roast chicken for dinner
i know what she’s thinking
Fine Cooking #26
1 whole chicken (about 4 lbs.)
1 tsp freshly ground pepper
1 tbsp + 1/2 tsp salt
1/4 cup unsalted butter
other herbs (optional)
Pat the chicken dry and remove the neck and giblets (reserve for later). Grate zest of lemon into a bowl. Combine with 1 tbsp salt and black pepper (and optional herbs). Rub the mixture over the chicken and inside the cavity. Be sure to get under the skin of the breast and rub some of the seasoning there. Cut the lemon in half and stuff half of it in the cavity. Set chicken on a wire rack on a plate or sheet and refrigerate uncovered for at least 4 hours and up to 24 hours. A half hour before you are ready to roast, remove the chicken from the refrigerator, set the oven rack to middle, and preheat to 425°F (higher if at elevation). Brush melted butter over the skin and sprinkle with 1/2 tsp of salt. Truss the bird and set it breast side up on a rack in a roasting pan. (If you have vegetables to roast, you can toss them with some salt, pepper, a little olive oil, and chuck them in the bottom of the pan). Roast until breast is nicely browned, about 40 minutes.
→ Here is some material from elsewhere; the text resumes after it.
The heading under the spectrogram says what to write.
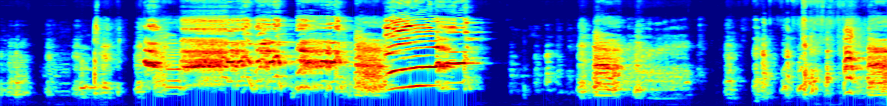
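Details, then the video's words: A crossbred chicken (ketawa, Bangkok and pelung) about to lay eggs at Banguntapan, Yogyakarta, crows in long, harsh, drawn-out phrases that break into rising squeals, then trails off in shorter, choppy bursts. "Ayam hasil persilangan ketawa Bangkok pelung berkokok mau bertelur"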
Then remove from oven and flip the bird over and continue to roast until thickest part of thigh registers 165-170°F (about 20 minutes more). Let rest for 5 minutes before carving.
*Note: If you save the carcass and other bones, you can dump them in a pot of water with the reserved neck and giblets to make chicken broth.